Depth at receiver is a critical position for the Panthers, and I don’t just mean for development. Behind Robby Anderson and D.J. Moore, the Panthers have David Moore, the occasional big-play threat for the Seahawks last season. Beyond him? Brandon Zylstra, Keith Kirkwood, and Omar Bayless. It’s a thin room. So, it’d be nice to hit a player with developmental upside, but who can still reasonably take snaps in Year 1. That could be Josh Imatorbhebhe, a truly elite jumper (recording a 46.5-inch vertical) who can offer red zone and outside, nine-ball reps—while still growing as a route-runner and consistent snap-getter.
ROUND 6 (NO. 193 OVERALL): Nick Niemann, LB, Iowa
There was awesome testing from an Iowa linebacker for the first time in my memory, as Nick Niemann delivered a 6.67-seconds 3-cone, 10-foot-1 broad jump, 33.5-inch vertical, and 4.45-second 40-yard dash at 6-foot-3 and 234 pounds. Neimann was not as productive as some Iowa tackling machines, but he has NFL bloodlines—his brother, Ben, plays for the Kansas City Chiefs. In a thin LB room in Carolina, Niemann could offer the top developmental profile and see playing time accordingly.
ROUND 6 (NO. 222 OVERALL): Pro Wells, TE, TCU

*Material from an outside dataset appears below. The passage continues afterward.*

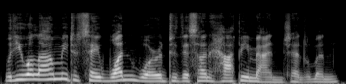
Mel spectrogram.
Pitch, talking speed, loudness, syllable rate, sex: 160 Hz, 225 wpm, -19 LUFS, 5.7 syllables/s, male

Pro Wells—with an elite name, which is always a good option for late in the draft—is a developmental prospect with a basketball background, and his lack of football experience shows up on tape. TCU used him as a red zone target and occasional pop pass player, but the league will want to develop his natural strength and build into more traditional alignments. Behind Dan Arnold and Ian Thomas, Wells is a good developmental dart throw.